Work required. Set the records down again exactly, apart from any pictures in them.

[Opening Data for processing section]

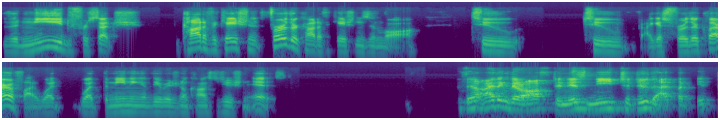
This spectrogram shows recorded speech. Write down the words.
the need for such codification, further codifications in law, to to I guess further clarify what what the meaning of the original Constitution is? There, I think there often is need to do that, but it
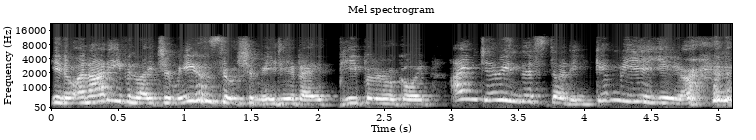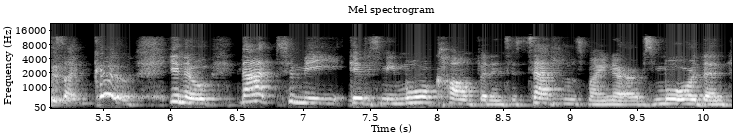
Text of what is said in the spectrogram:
You know, and I'd even like to read on social media about people who are going, I'm doing this study, give me a year. And it's like, cool. You know, that to me gives me more confidence. It settles my nerves more than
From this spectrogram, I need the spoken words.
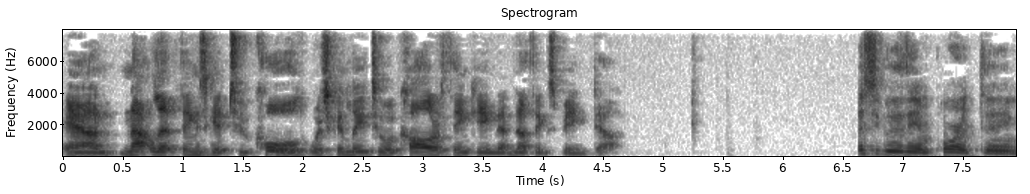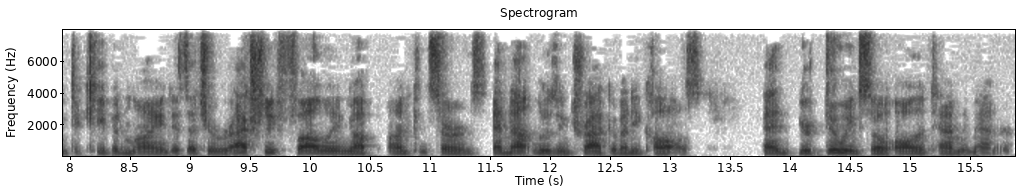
and not let things get too cold, which can lead to a caller thinking that nothing's being done. Basically, the important thing to keep in mind is that you're actually following up on concerns and not losing track of any calls, and you're doing so all in a timely manner.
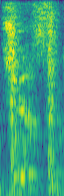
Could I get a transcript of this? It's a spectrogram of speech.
Just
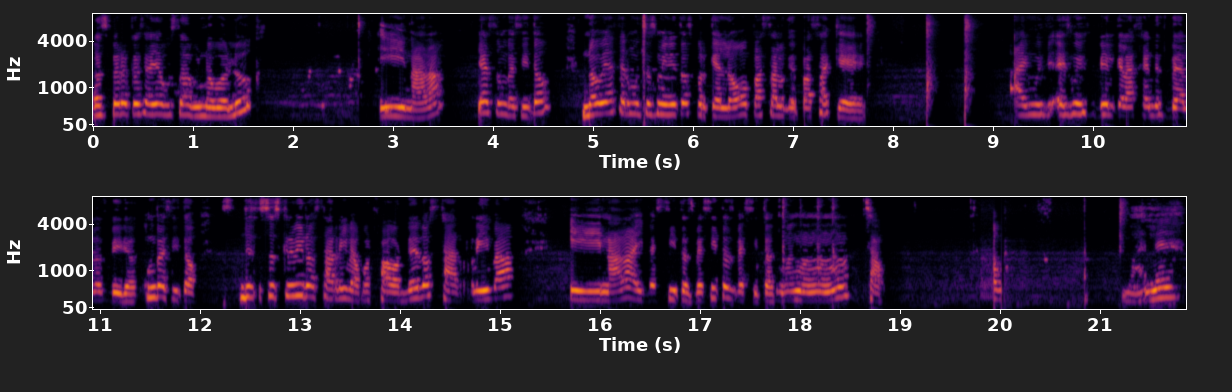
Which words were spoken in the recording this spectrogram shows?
espero que os haya gustado mi nuevo look. Y nada, ya es un besito. No voy a hacer muchos minutos porque luego pasa lo que pasa que es muy difícil que la gente vea los vídeos. Un besito. Suscribiros arriba, por favor. Dedos arriba. Y nada, y besitos, besitos, besitos. Chao. Vale.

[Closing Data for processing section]

Task output.
This spectrogram shows recorded speech. Write down the words.
the need for such codification, further codifications in law, to to I guess further clarify what what the meaning of the original Constitution is? There, I think there often is need to do that, but it
Text of what is said in the spectrogram:
You know, and I'd even like to read on social media about people who are going, I'm doing this study, give me a year. And it's like, cool. You know, that to me gives me more confidence. It settles my nerves more than
From this spectrogram, I need the spoken words.
and not let things get too cold, which can lead to a caller thinking that nothing's being done. Basically, the important thing to keep in mind is that you're actually following up on concerns and not losing track of any calls, and you're doing so all in a timely manner.
Could I get a transcript of this? It's a spectrogram of speech.
Just
Which words were spoken in the recording this spectrogram shows?
espero que os haya gustado mi nuevo look. Y nada, ya es un besito. No voy a hacer muchos minutos porque luego pasa lo que pasa que es muy difícil que la gente vea los vídeos. Un besito. Suscribiros arriba, por favor. Dedos arriba. Y nada, y besitos, besitos, besitos. Chao. Vale.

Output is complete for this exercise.